Apart from a strong headache, migraines also cause symptoms including sensitivity to light and sound, blurred vision, visual aura, nausea, vomiting and fatigue.
Living with migraine headaches can be really tough. While medications can help treat migraines, you can keep migraines under control with healthy habits and simple non medical remedies as well.
Here are the top 10 ways to deal with migraine headaches.
1. Use Cold Therapy
When suffering from a migraine headache, apply cold compresses to your head and/or neck. Ice packs have a numbing effect, which may dull the pain.
A study published in Evidence-Based Complementary and Alternative Medicine in 2006 reports that cold application alone may be effective in some patients suffering from migraine attacks. However, its combination with conventional drugs should be investigated in future studies .
- Wrap a few ice cubes in a clean towel.
- Place it on your temples, forehead and/or the back of your neck for 10 to 15 minutes.
- Repeat as needed.
Caution: Never apply ice directly on the skin, as it can cause frostbite.
2. Drink Ginger Tea
Ginger can help ease headaches caused by many conditions, including migraines.
Its anti-inflammatory nature helps block prostaglandins, which are chemicals that promote muscle contractions, impact hormones and regulate inflammation in blood vessels in the brain.
A 2014 study published in Phytotherapy Research indicates that the effectiveness of ginger powder in decreasing migraine severity and duration was statistically comparable to the prescription drug sumatriptan, and with fewer side effects .
Drink ginger tea up to 3 times throughout the day until you get relief. To make ginger tea:
- Add 1 tablespoon of grated ginger to 1½ cups of water.
- Bring the water to a boil, then cover and let it steep for 5 minutes.
- Strain it and add a little raw honey and lemon juice.

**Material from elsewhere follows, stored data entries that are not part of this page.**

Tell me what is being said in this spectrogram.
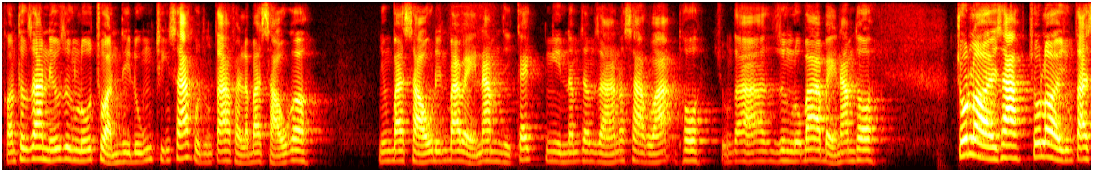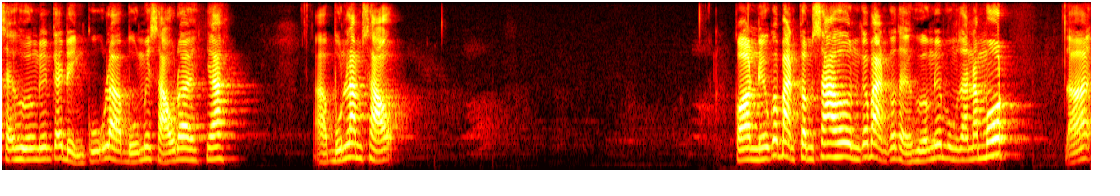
Còn thực ra nếu dừng lỗ chuẩn thì đúng chính xác của chúng ta phải là 36 cơ. Nhưng 36 đến 375 thì cách 1500 giá nó xa quá. Thôi, chúng ta dừng lỗ 375 thôi. Chốt lời sao? Chốt lời chúng ta sẽ hướng đến cái đỉnh cũ là 46 đây nhá. À, 456. Còn nếu các bạn cầm xa hơn các bạn có thể hướng đến vùng giá 51. Đấy.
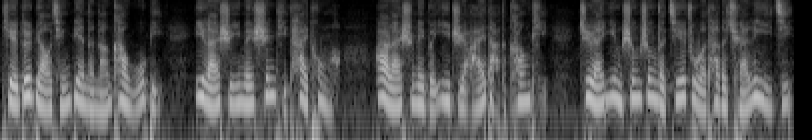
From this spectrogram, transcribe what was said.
铁堆表情变得难看无比。一来是因为身体太痛了，二来是那个一直挨打的康体居然硬生生地接住了他的全力一击。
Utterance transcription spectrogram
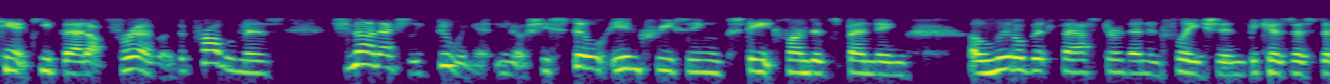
can't keep that up forever. The problem is she's not actually doing it. You know, she's still increasing state funded spending a little bit faster than inflation because as the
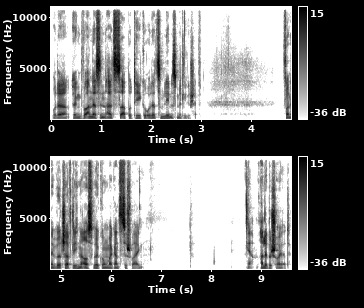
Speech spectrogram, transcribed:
Oder irgendwo anders hin als zur Apotheke oder zum Lebensmittelgeschäft. Von den wirtschaftlichen Auswirkungen mal ganz zu schweigen. Ja, alle bescheuert.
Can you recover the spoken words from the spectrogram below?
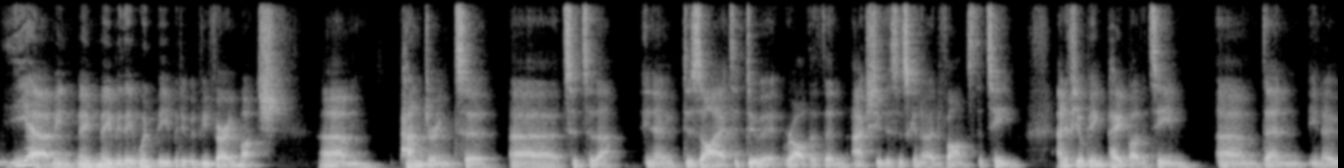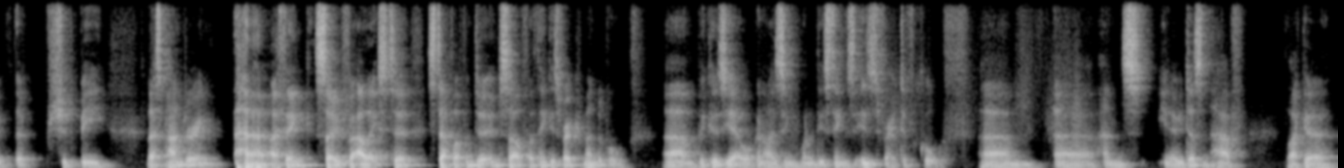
yeah. I mean, maybe, maybe, they would be, but it would be very much um, pandering to uh, to to that you know desire to do it rather than actually this is going to advance the team. And if you're being paid by the team, um, then you know there should be less pandering, I think. So for Alex to step up and do it himself, I think is very commendable. Um, because yeah, organizing one of these things is very difficult, um, uh, and you know he doesn't have like a,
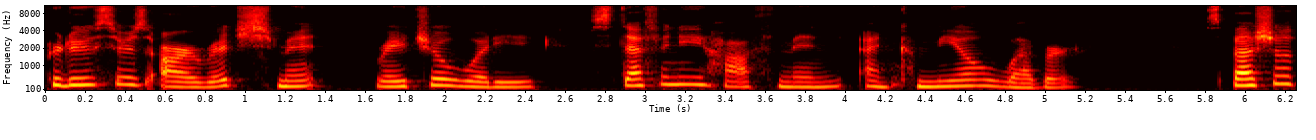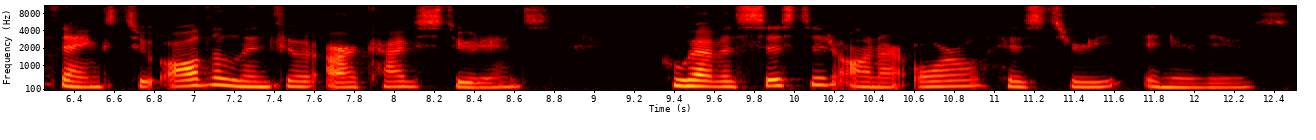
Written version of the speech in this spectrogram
Producers are Rich Schmidt, Rachel Woody, Stephanie Hoffman, and Camille Weber. Special thanks to all the Linfield Archive students who have assisted on our oral history interviews.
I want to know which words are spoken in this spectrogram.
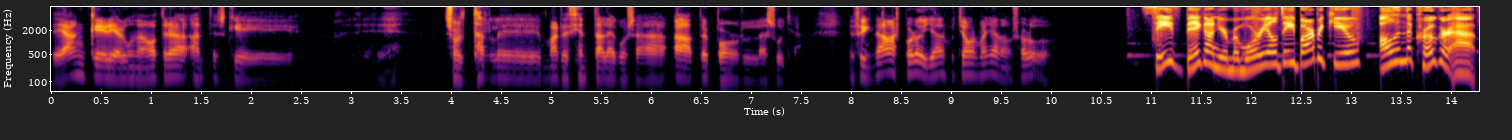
de Anker y alguna otra, antes que eh, soltarle más de 100 talegos a, a Apple por la suya. En fin, nada más por hoy, ya nos escuchamos mañana, un saludo. Save big on your Memorial Day barbecue, all in the Kroger app.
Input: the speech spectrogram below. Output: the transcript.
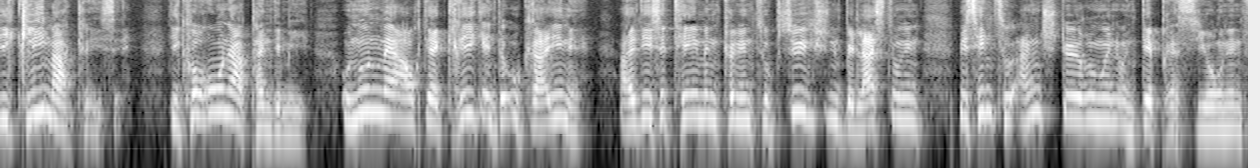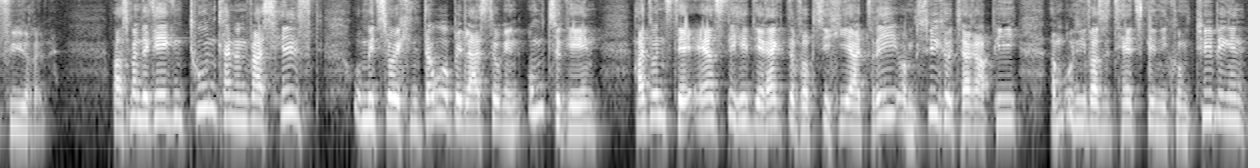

3. Get Massage Therapy
You can also try massaging therapy to prevent and treat an oncoming migraine.
Massage helps ease migraine headaches by blocking pain signals sent to the brain. It also boosts serotonin activity and stimulates certain serotonin receptors, which in turn ease the pain as well as reduce the frequency of migraine attacks.

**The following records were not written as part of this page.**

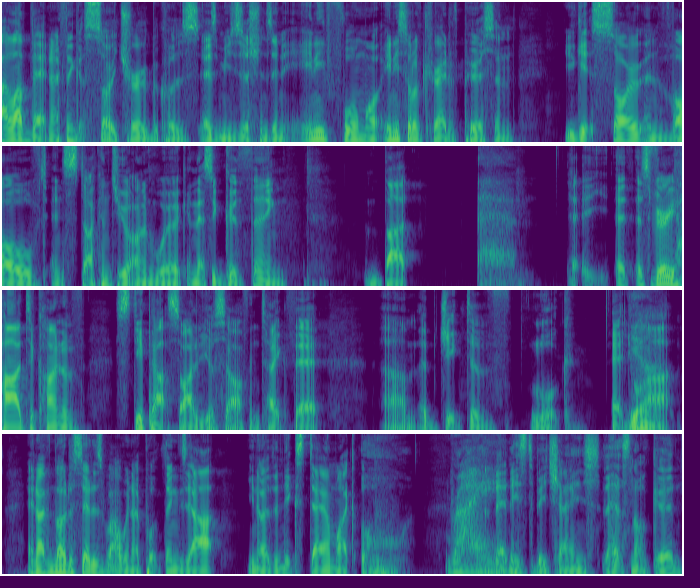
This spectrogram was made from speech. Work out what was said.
I love that. And I think it's so true because as musicians in any form or any sort of creative person, you get so involved and stuck into your own work, and that's a good thing. But it, it, it's very hard to kind of step outside of yourself and take that um, objective look at your Yeah. art. And I've noticed that as well when I put things out. You know, the next day I'm like, oh, Right. that needs to be changed. That's not good.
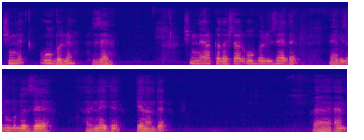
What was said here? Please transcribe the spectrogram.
Şimdi U bölü Z. Şimdi arkadaşlar U bölü Z de e, bizim burada Z e, neydi? Genelde e, em,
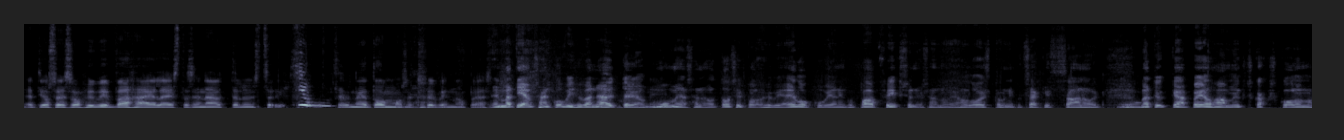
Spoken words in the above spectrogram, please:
Että jos ei se ole hyvin vähäileistä se näyttely, niin se, jiu, se menee tommoseksi hyvin nopeasti. En mä tiedä, onko hän kovin hyvä näyttelijä, mutta mun mielestä hän on tosi paljon hyviä elokuvia, niin kuin Pulp Fictionissa hän on ihan loistava, niin kuin säkin sanoit. Mä tykkään Pelham 1, 2, 3,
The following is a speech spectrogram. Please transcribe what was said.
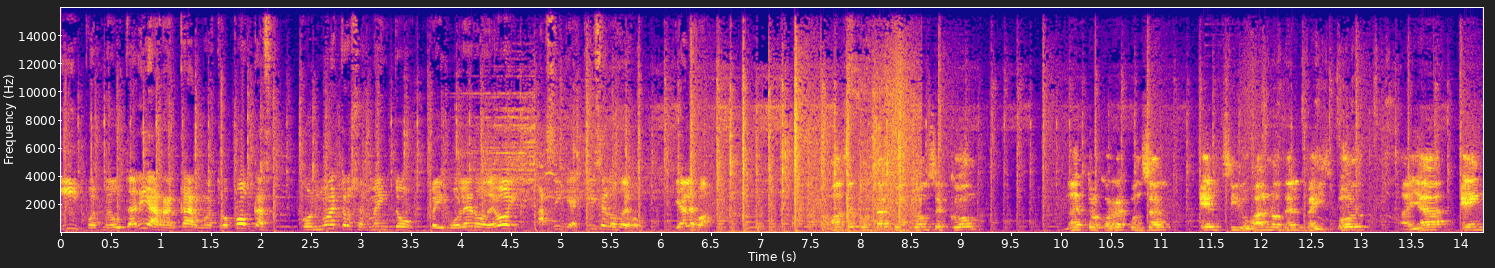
y pues me gustaría arrancar nuestro podcast con nuestro segmento beisbolero de hoy, así que aquí se los dejo. Ya les va. Vamos a hacer contacto entonces con nuestro corresponsal, el cirujano del béisbol, allá en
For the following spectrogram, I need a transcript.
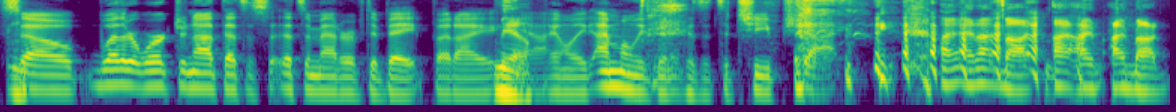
Mm. So whether it worked or not, that's a, that's a matter of debate. But I, yeah, Yeah. I only I'm only doing it because it's a cheap shot. I, and I'm not, I, I'm- I'm not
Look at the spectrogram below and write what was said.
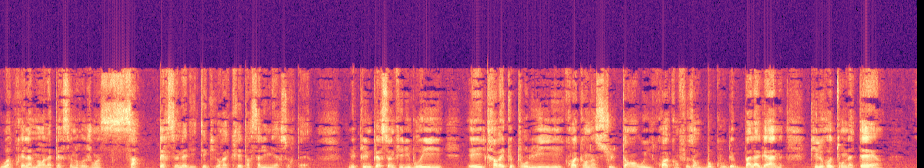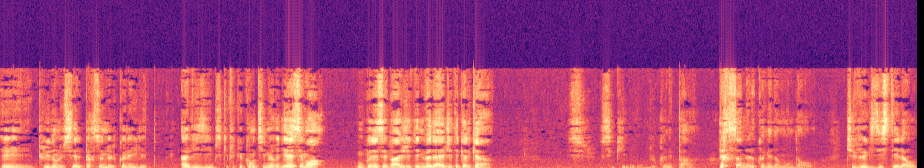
où après la mort, la personne rejoint sa personnalité qu'il aura créée par sa lumière sur terre. Mais plus une personne fait du bruit et il travaille que pour lui, il croit qu'en insultant ou il croit qu'en faisant beaucoup de balagan, qu'il retourne la terre, et plus dans le ciel, personne ne le connaît, il est invisible. Ce qui fait que quand il meurt, il dit hey, c'est moi Vous ne me connaissez pas? J'étais une vedette, j'étais quelqu'un. C'est qui ne le connaît pas. Personne ne le connaît dans le monde d'en haut. Tu veux exister là-haut?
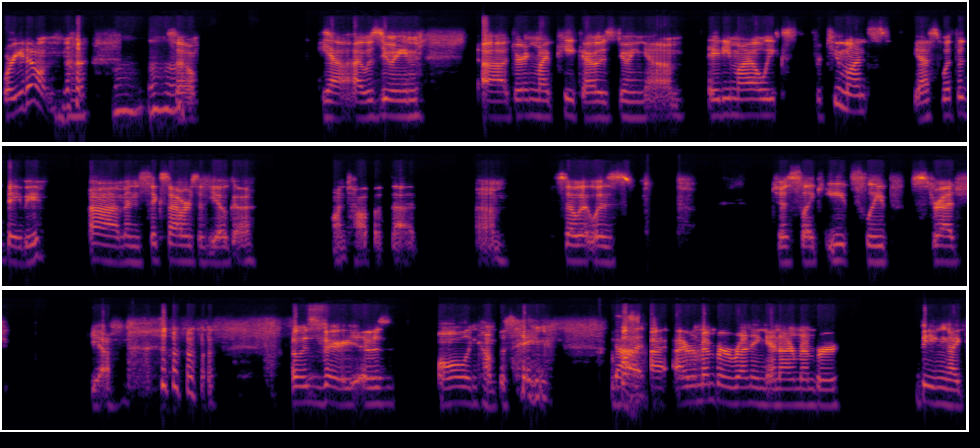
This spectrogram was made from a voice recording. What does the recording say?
or you don't. Mm-hmm. mm-hmm. so, yeah, I was doing uh, during my peak. I was doing um, 80 mile weeks for two months. Yes, with a baby, um, and six hours of yoga on top of that. Um, so it was just like eat, sleep, stretch. Yeah, it was very. It was all encompassing. Yeah. But I, I remember running, and I remember being like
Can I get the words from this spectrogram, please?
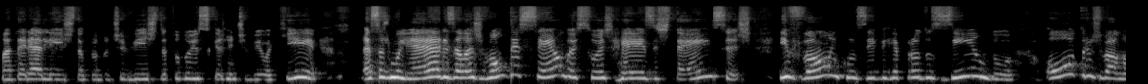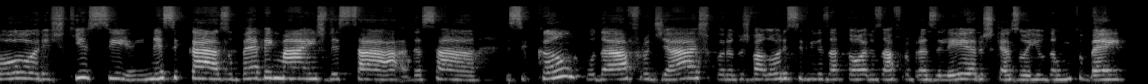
materialista, produtivista, tudo isso que a gente viu aqui, essas mulheres elas vão tecendo as suas resistências e vão, inclusive, reproduzindo outros valores que, se nesse caso, bebem mais dessa, dessa, desse campo da afrodiáspora, dos valores civilizatórios afro-brasileiros, que a Zoilda muito bem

Massage even improves sleep quality and improves perceived stress and coping skills.
A 2006 study published in the Annals of Behavioral Medicine found that massage therapy helps in the treatment of migraines .
- Apply some warm mustard or olive oil on your forehead.
- Using your fingers, gently massage in a circular motion the middle of the forehead and temples.
- Massage for 10 to 15 minutes.
- Repeat as needed.
4. Take More Magnesium
Magnesium can help reduce migraine attacks. It is particularly beneficial when a migraine is related to a woman’s menstrual period or in people who have abnormally low levels of magnesium.
A study published in Headache in 2001 shows that 1 gram of intravenous magnesium sulfate is an efficient, safe and well-tolerated drug in the treatment of migraine attacks .
A 2013 study published in Headache reports that taking daily magnesium supplements can be effective at preventing menstrual-related migraines .
In a 2014 study published in the Journal of Neural Transmission, researchers found that a magnesium deficiency may be present in up to half of migraine patients, and treatment with oral magnesium is beneficial .
- Include food in your diet that naturally contains magnesium. Some foods rich in magnesium are dark leafy greens (spinach and chard), pumpkin seeds, almonds, mackerel, tuna, low-fat yogurt, black beans, lentils, avocados, figs, bananas and dark chocolate.
- You can also take magnesium supplements. For the correct dosage, consult your doctor first.
5. Have Acupuncture/Acupressure
Whether acupuncture or acupressure, both these techniques can help deal with migraine headaches.
In acupuncture, fine needles are used to apply pressure to specific points on the body to relieve pain and other symptoms. In acupressure, fingers are used to apply the pressure.
A 2012 study published in CMAJ found that acupuncture is at least as effective as prophylactic drug therapy for migraines, and it is safe, long-lasting and cost-effective .
Another study published in Pain Management Nursing in 2014 reports that acupressure has been shown to be effective for relieving a variety of pains in different populations .
Some of the acupressure points, which when stimulated can reduce headache pain, include Joining the Valley (L 14 or He Gu), Third Eye Point (GV 24.5 or Yin Tang), Drilling Bamboo (B2 or Bright Light), Bigger Rushing (LV 3 or Great Surge), Above Tears (GB 41 or Zu Lin Qi) and Wind Mansion (GV 16 or Feng Fu).
6. Drink Coffee
A cup of strong coffee may be all you need to get relief from migraine symptoms. The caffeine in coffee restricts blood vessels and blocks certain receptors that could be causing the pain. In fact, caffeine is present in some migraine medications.
A study published in the Journal of Headache and Pain in 2017 provides evidence for the role of caffeine as an analgesic adjuvant in the acute treatment of primary headache with over-the-counter drugs, caffeine doses of 130 mg enhance the efficacy of analgesics in tension-type headaches and doses of ≥100 mg enhance benefits in migraines .
However, when it comes to coffee, you need to drink it in moderation. Too much caffeine may actually cause a migraine. It may also lead to a severe caffeine withdrawal headache. Do not take more than one or two cups of coffee a day.